For some help with the second approach, we’d recommend reading these 12 ideas to personalize onsite messages. While these ideas might not be directly applicable to your brand, the best ideas often stem from reading about such examples!
Below, we’re going to go over some data sources you can use to shape your segments using the first approach.
1. Traffic sources
Different traffic sources often bring very different types of users to your website, with different awareness levels and different buying intent.
For example, Google Search typically attracts more high-intent users (since they have actively searched for something) than display ads (which users passively see).
2. Landing pages
If you go heavy on paid acquisition, you’re most likely already doing segmented ads for each main user segment and driving each of these segments to different landing pages.
Using the same approach with onsite messages and crafting a targeted onsite message for each main landing page could be an easy way to boost conversion rates.
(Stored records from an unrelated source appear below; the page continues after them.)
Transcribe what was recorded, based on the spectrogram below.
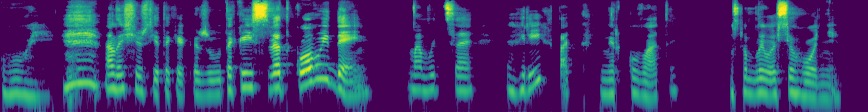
Ой, але що ж я таке кажу? Такий святковий день. Мабуть, це гріх так міркувати, особливо сьогодні.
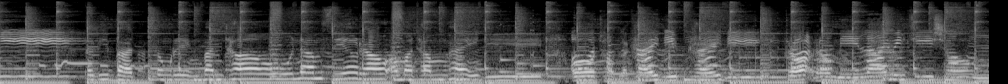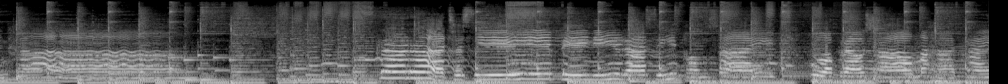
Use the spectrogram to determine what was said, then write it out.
ทีภัยพิบัติต้องเร่งบรรเทา น้ำเสียเราเอามาทำให้ดี โอ้ถอบและขายดิบขายดี เพราะเรามีหลายวิธีช่องทาง พระราชสีห์ปีนี้ราศีผ่องใส พวกเราชาวมหาไทย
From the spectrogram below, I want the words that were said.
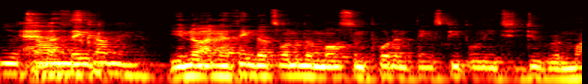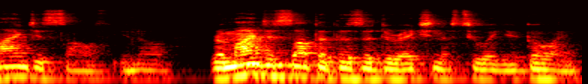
Your and I time is coming. you know, and I think that's one of the most important things people need to do. Remind yourself, you know, remind yourself that there's a direction as to where you're going.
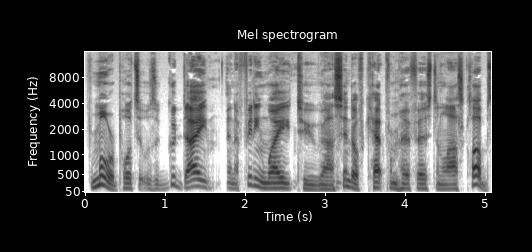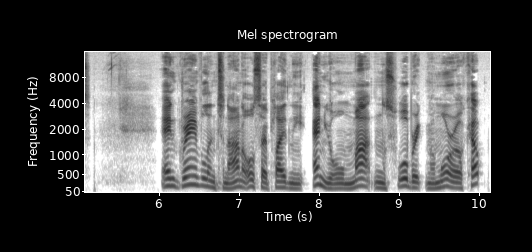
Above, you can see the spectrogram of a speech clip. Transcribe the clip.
From all reports, it was a good day and a fitting way to uh, send off Kat from her first and last clubs. And Granville and Tinana also played in the annual Martin Swarbrick Memorial Cup,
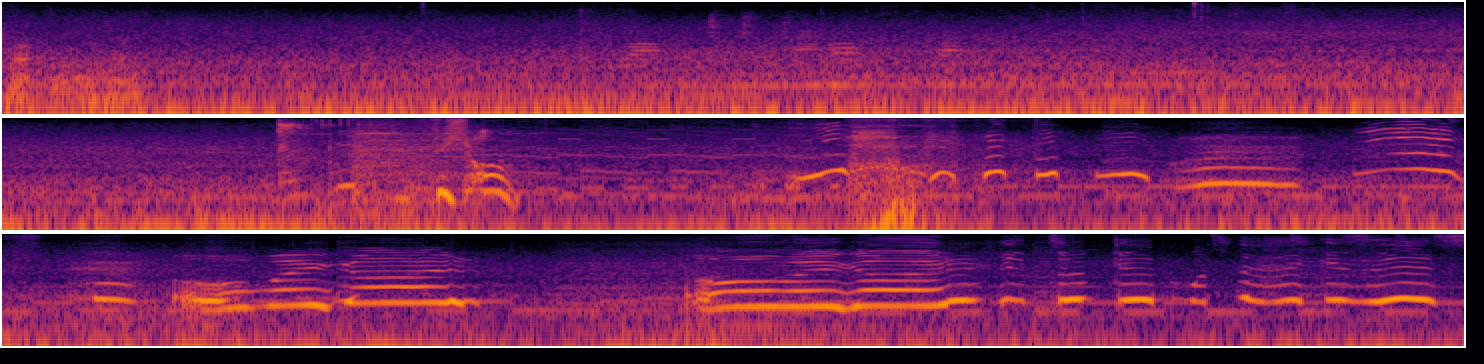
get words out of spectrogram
Oh, man. Fish on! yes! Oh my god! Oh my god! He took it! What the heck is this?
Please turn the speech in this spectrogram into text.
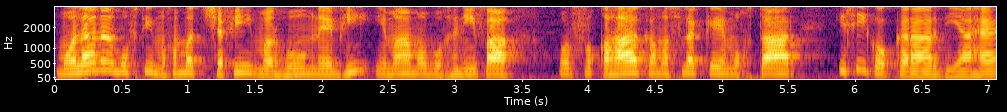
مولانا مفتی محمد شفیع مرحوم نے بھی امام ابو حنیفہ اور فقہا کا مسلک کے مختار اسی کو قرار دیا ہے۔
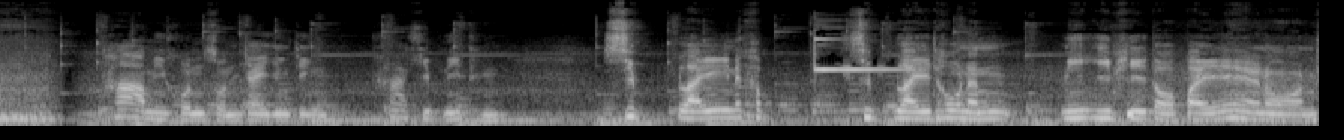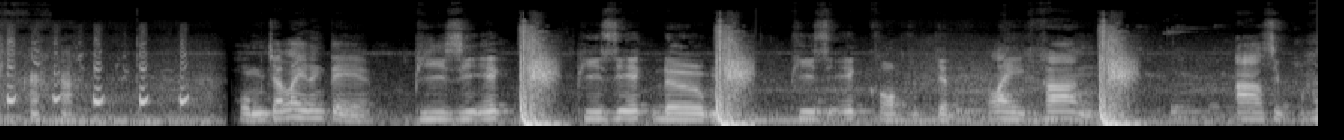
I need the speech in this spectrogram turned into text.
ๆ ถ้ามีคนสนใจจริง ๆ ถ้าคลิปนี้ถึง 10 ไลค์นะครับ 10 ไลค์เท่านั้น มี EP ต่อไปแน่นอน ผมจะไล่ตั้งแต่ PCX PCX เดิม PCX ขอบ 17 ไล่ข้าง R15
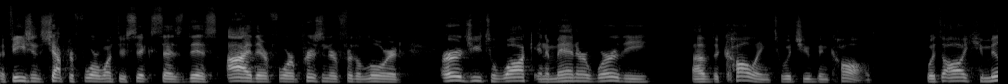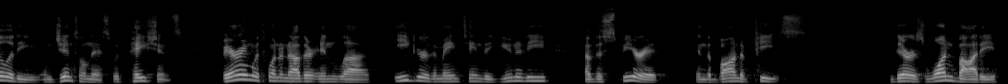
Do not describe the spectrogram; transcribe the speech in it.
Ephesians chapter 4, 1 through 6 says this I, therefore, prisoner for the Lord, urge you to walk in a manner worthy of the calling to which you've been called, with all humility and gentleness, with patience, bearing with one another in love, eager to maintain the unity of the Spirit in the bond of peace. There is one body,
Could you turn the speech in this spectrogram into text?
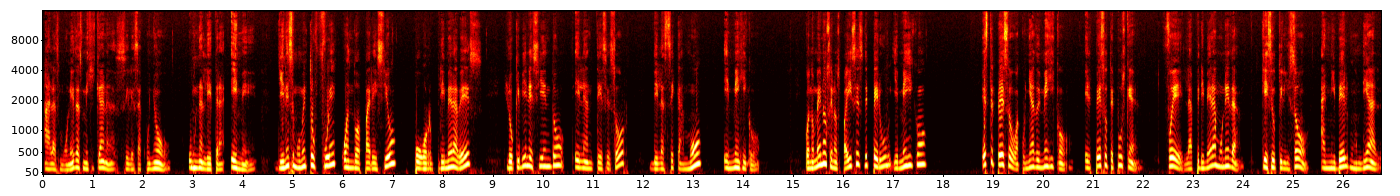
a las monedas mexicanas se les acuñó una letra M. Y en ese momento fue cuando apareció por primera vez lo que viene siendo el antecesor de la seca Mo en México. Cuando menos en los países de Perú y en México este peso acuñado en México, el peso tepuzque, fue la primera moneda que se utilizó a nivel mundial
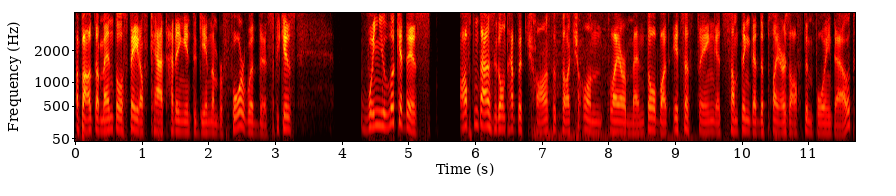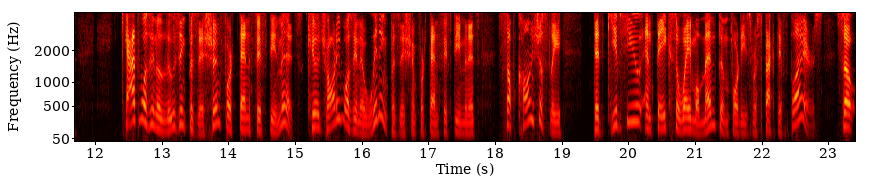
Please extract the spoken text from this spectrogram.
about the mental state of Cat heading into game number four with this, because when you look at this, oftentimes we don't have the chance to touch on player mental, but it's a thing, it's something that the players often point out. Cat was in a losing position for 10 15 minutes. Kiljardi was in a winning position for 10 15 minutes. Subconsciously, that gives you and takes away momentum for these respective players. So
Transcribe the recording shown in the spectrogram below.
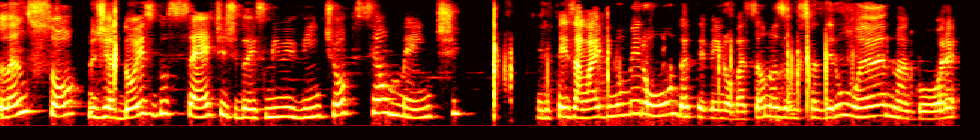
lançou no dia 2 do 7 de 2020, oficialmente, Ele fez a live número um da TV Inovação, nós vamos fazer um ano agora.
If you’re sending all users to the same landing pages, segmenting based on the utm_campaign can work similarly:
3. Exit rates
It might also make sense to identify pages with high exit rates.
In the long run, this might help you discover optimization opportunities (like improving certain product pages), but crafting a personalized message for these pages could be a quick fix for these issues.
Search keywords can be super helpful as you identify different needs and different buying intents.
If someone is searching for “Oculus prices,” they’re more likely to be ready to buy than visitors who search for “VR glasses.”
On the left, you can see a popup you might show to someone who is searching for “Oculus prices.” And on the right, the popup is targeted at visitors who search for “VR glasses.”
Step 2: Craft relevant messages for each segment
After identifying different segments of users, the next step is crafting the most relevant message for each of these segments.
Based on the awareness level and buying intent of a segment, you can usually determine the best popup use cases to employ.
For example, if someone is obviously visiting with buying intent, you can definitely target them with a classic discount popup.
But at earlier stages of awareness, you might not want to scare them off with a direct sales promotion.
A better approach might be to offer them some useful resources for learning about possible solutions to their problem. You might use the offer of a free ebook in exchange for a visitor’s contact info, for example. You could also invite them to join your community of like-minded people, as in the example below.
Step 3: Avoid conflicts between your campaigns
When you’re running multiple popup campaigns targeted toward different segments, you want to make sure that you don’t show multiple campaigns to the same visitor. This would both confuse and annoy them, which is definitely not your goal.
The good news is that there are surefire ways to avoid conflicts among your onsite messages.
You can create as many campaigns as you wish, and if you (1) split your audience into mutually exclusive segments, and (2) exclude visitors who’ve seen another message within the same session, you can be 100% sure that you won’t overload your users with popups.
You can also use OptiMonk’s UX Protector feature, which uses our AI to determine if a user will be overloaded with messages when a new message pops up—and if they would, then the UX protector will stop the popup from appearing.
It’s the easiest way to avoid conflicts between your campaigns!
There you have it: a simple three-step process for personalizing your popup campaigns and ensuring that using your site is an enjoyable, annoyance-free experience.
By making sure that the messages you send to users are relevant to their needs, buying intent, and level of awareness, you’ll also improve your conversion rates.
Leveling up your popup maturity level brings lots of benefits, so why not start today? Create a free OptiMonk account to get access to all our popup templates and use cases, or keep browsing through our educational blog to learn more!